There aren’t many places — perhaps nowhere else, actually — where you’ll find a Cajun-themed children’s museum. Bayou Country Children’s Museum in Thibodaux brings together Cajun history, education and fun, and it’s an awesome way to spend a day with the family. Kids can play on a full-size sugar harvester, toss beads from a Mardi Gras float, climb aboard a shrimp boat and more.
South Louisiana is synonymous with the wetlands that flow through it, and perhaps nowhere is that more on display than in Lafourche Parish where more than 100 miles of bayou weave throughout the parish. So it makes sense that the Center for Traditional Louisiana Boat Building is based here, in the town of Lockport. At the Center, you’ll learn how traditional Cajun boats were constructed, including the iconic pirogue boats and flat-bottomed vessels (called putt-putts) that long ago were found throughout the waters of Cajun Country bayous.
The Wetlands Acadian Cultural Center in Thibodaux is part of Jean Lafitte National Historical Park & Preserve. The Center’s goal is to preserve Cajun tradition, with programming that includes free Cajun music jam sessions every Monday afternoon, a Cajun-French meetup on Tuesdays, historical Thibodaux walking tours and boat tours of Bayou Lafourche (held in fall and spring). Check out the Center’s museum store, which has Cajun music recordings, crafts and books for sale.

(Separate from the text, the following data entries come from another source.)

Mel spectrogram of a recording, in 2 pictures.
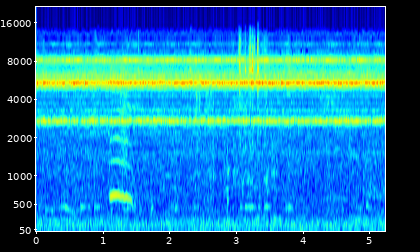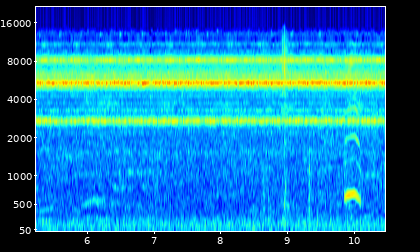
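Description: Steady high-pitched insect drone, with two short chirping calls, one about a second in and one near the end.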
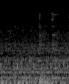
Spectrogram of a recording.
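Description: A gas-powered McCormick Farmall 350 tractor by International Harvester idles in a steady, low, even rumble that stays close and moderately loud through the brief stretch, with no voices over it.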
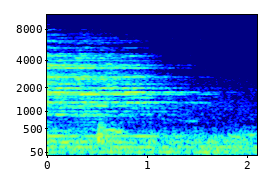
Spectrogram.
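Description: Soft background music with held notes, fading out over the second half.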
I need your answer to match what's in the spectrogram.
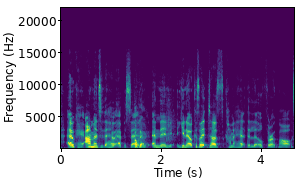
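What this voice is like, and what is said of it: Put-on British accent. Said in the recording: “we're going to be using our British accents.”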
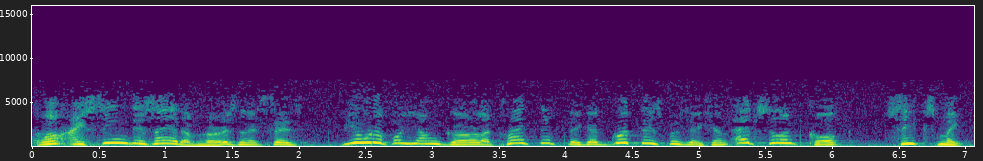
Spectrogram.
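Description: Wisecracking busybody neighbor, very animated, high voice, slangy, vintage radio comedy, muffled faintly noisy sound. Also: male voice, moderate pace. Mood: wry. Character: nosy wisecracking neighbor husband, gleefully alarmist. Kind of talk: 1940s radio comedy acting.

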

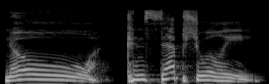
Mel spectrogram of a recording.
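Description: A woman's voice: medium pitch, expressive, drawn-out words, mellow. A woman playing a bossy, earnest young girl with schemes, in a comedic audio sketch. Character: bossy, scheming young girl, prize-obsessed best friend.

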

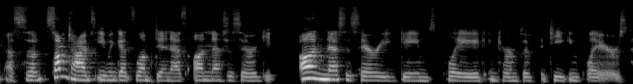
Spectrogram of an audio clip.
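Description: A woman's voice: medium pitch, a bit bright. A woman co-hosting a soccer podcast, explaining her view analytically in long, winding sentences. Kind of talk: analytical sports podcast discussion.

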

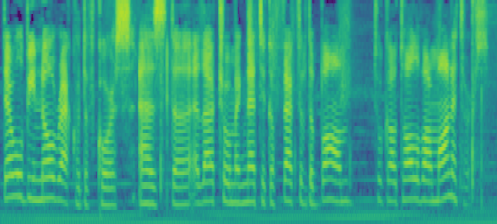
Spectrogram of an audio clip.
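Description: An actress playing a serious, formal federal agent reporting in a measured, matter-of-fact way in an audio drama. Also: female voice, medium pitch, steady tone, soft background music, natural voice. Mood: serious, puzzled.

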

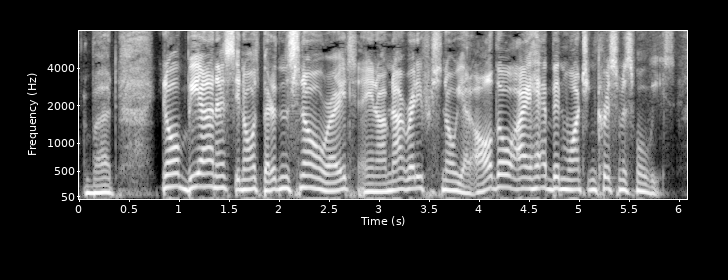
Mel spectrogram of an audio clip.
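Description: A man hosts a radio show in a chatty, rambling way, with a voice a little higher than most men's. He talks straight into a studio mic, and the sound is dry and close with no room around it. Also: expressive, quick pace, fairly bright tone, dry recording. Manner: chatty, rambling, laughs at own remarks, frequent fillers. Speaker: radio show host on dogs. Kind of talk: casual radio talk monologue. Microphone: studio microphone.

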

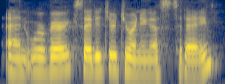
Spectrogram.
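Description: A woman's voice: medium pitch, steady tone, fast, no room sound. A woman hosting a podcast, upbeat and chatty, with easy laughter in a casual conversation. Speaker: podcast host.

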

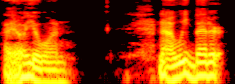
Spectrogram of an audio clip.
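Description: A man's voice: medium pitch, normal speed, creaky, mellow, breathy edge, dry recording, studio quality. A man voicing a young roguish space adventurer in an audiobook, casual and wry, with slangy speech.

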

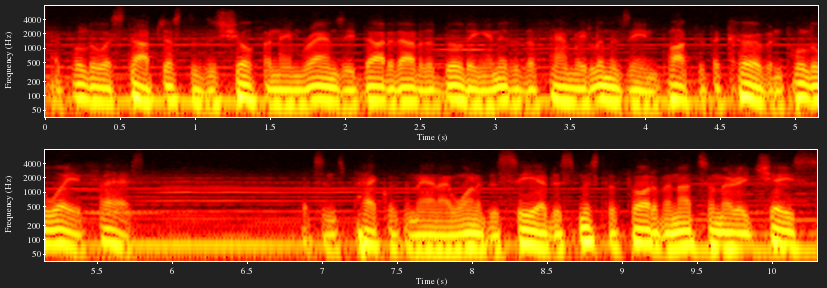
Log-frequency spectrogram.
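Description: Tough wry radio detective, real low voice, clipped and sardonic, muffled old 40s broadcast. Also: male voice. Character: hard-boiled male private detective, wry, shrewd and insistent. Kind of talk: 1940s radio drama acting with first-person narration.

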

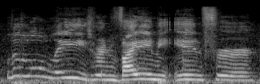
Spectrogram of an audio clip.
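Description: An older woman telling her stepdaughter about her past in a casual interview, unhurried and reflective, often trailing off while she searches for words. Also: a little high, sing-song. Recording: noticeable background noise.

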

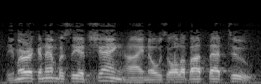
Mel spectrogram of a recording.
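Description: A gallant, defiant adventure hero of 1930s radio. His voice is husky and medium-pitched, his manner firm and drily sardonic. The sound is muffled and aged. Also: fast, bright, forceful tone. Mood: dry defiance. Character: brave, defiant adventurer hero held captive. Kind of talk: 1930s radio serial acting. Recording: muffled, lo-fi old radio recording.

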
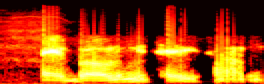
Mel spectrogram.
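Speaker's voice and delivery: friendly tone dropped for a hard menacing voice. Retelling a threat to a heckler, dropping professional mode: retelling a menacing threat. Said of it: "when your demeanor goes from one thing to the other".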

Twenty-two parishes make up the America’s Wetland Birding Trail, and traveling through them is both an ecological and cultural experience. Lafourche Parish is part of the Grand Isle Loop, which includes portions of Louisiana’s best-known barrier island as well as inland birding destinations filled with shorebirds and seabirds. Download more information about the Grand Isle Loop on the Wetland Birding Trail.
8. Charter Fishing
Louisiana’s portion of the Gulf of Mexico offers some of the finest fishing in the world. The freshwater streams and saltwater wetlands of Lafourche Parish give both amateur and professional anglers innumerable opportunities to catch prize-worthy fish while making memories to last a lifetime. There way too many outfitters to list here, so get the full list of charter boat companies in the area. And read more about saltwater fishing in Louisiana.
The Bayou Lafourche region’s history is honored at this Lockport museum, located in a historical (and well-preserved) bank built in 1910. Its permanent exhibit, titled Bayou Lafourche: 1910, is open on Tuesdays and Thursdays.
Catch the Carnival spirit, Cajun style, at parades taking place throughout Lafourche Parish for two weeks leading up to Mardi Gras Day (otherwise known as Fat Tuesday), March 5, 2019. More than a dozen parades roll through the towns of Golden Meadow, Galliano, Larose, as well as the parish seat of Thibodaux. Learn more about the parade schedules.